SCOLIOSIS AWARENESS MONTH… another one! We’ve had April for ankylosing spondylitis, May for osteoporosis and now June for scoliosis. I know everything seems to have it’s national day now, but these things deserve a whole month as they affect more people than you think, and of course are all personal for me as well as relevant for my line of work! It is thought that 

With any chronic condition, you may not hear about it unless you get it. I certainly hadn’t heard of AS until my investigations were underway but as a therapist, I sure knew about scoliosis and in fact diagnosed my own while looking at an MRI with an orthopaedic surgeon and he said “oooohhh yeah, that could be a factor in your pain”. Facepalm

Anyway 5 quick facts:

1. Scoliosis or a curvature of the spine can come in different degrees and many different shapes! I have an ‘S’ shape curvature centred around T9 (the 9th thoracic vertebrae) but many people suffer a curve in a different area and/or a twist of the spine. 

2. In around 8 in every 10 cases, the cause of scoliosis is unknown. This is called idiopathic scoliosis. Less commonly it can be associated with muscular dystrophy, cerebral palsy or lack of development of the bones in utero. 

3. It generally develops around age 10-15.

4. It is slightly more common in females.

5. Yes, it can be really painful!

In my quest for myth-busting with this blog as well as sharing my experiences, I went to do some background reading with the Scoliosis Association UK. The list of common myths centres around the fact we cannot prevent it but is super encouraging about using physio and exercise for management. Yes, I’m going to mention Pilates!

Personally, I like to use Pilates as a diagnostic technique. I encourage my clients to take notice of their a-symmetry and make sure we are looking to balance the body with fairly equal strength and mobility. I have quite a task to balance on my left-hand side in side-lying work because my spine bends the other way. If you look at my MRI you can see how the muscles of my lower back have adapted and my left QL (quadratus lumbornum) is huge! Not to brag or anything…lol
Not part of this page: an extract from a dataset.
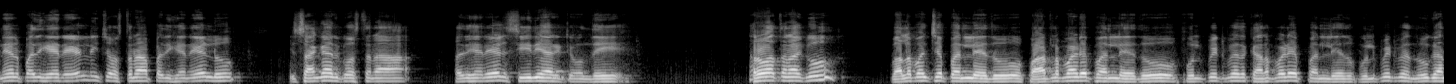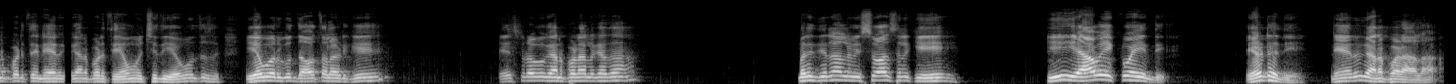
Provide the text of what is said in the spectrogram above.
నేను పదిహేను ఏళ్ళ నుంచి వస్తున్నా పదిహేను ఏళ్ళు ఈ సంఘానికి వస్తున్నా పదిహేను ఏళ్ళు సీనియారిటీ ఉంది. తర్వాత నాకు బలపంచే పని లేదు పాటలు పాడే పని లేదు పులిపిట్ మీద కనపడే పని లేదు. పులిపిట్ మీద నువ్వు కనపడితే నేను కనపడితే ఏమొచ్చింది ఏముంది? ఏం అవతలాడికి? యేసుప్రభు కనపడాలి కదా? మరి దినాల విశ్వాసులకి ఈ యావ ఎక్కువైంది. ఏమిటది? నేను కనపడాలా?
This sort of muscular imbalance can be really problematic but it’s amazing how much pain relief you can find with regular treatment and the knowledge of how to deal with your personal issue with exercise. As ever, it’s not a one size fits all problem. I treat people of all ages as I truly believe massage and osteopathic techniques can support everyone in so many ways with both their physical and mental health, but everything I do must be personalised.

So, should you have a child or teenager who complains about an achy back, do take them seriously. Scoliosis can develop very quickly due to growth spurts at that age and cannot be predicted or avoided unfortunately. Severe cases can be helped by wearing a back brace or having major surgery but this is not always necessary so don’t panic about it and there is a huge amount you can do with physical therapy and exercise to manage the symptoms.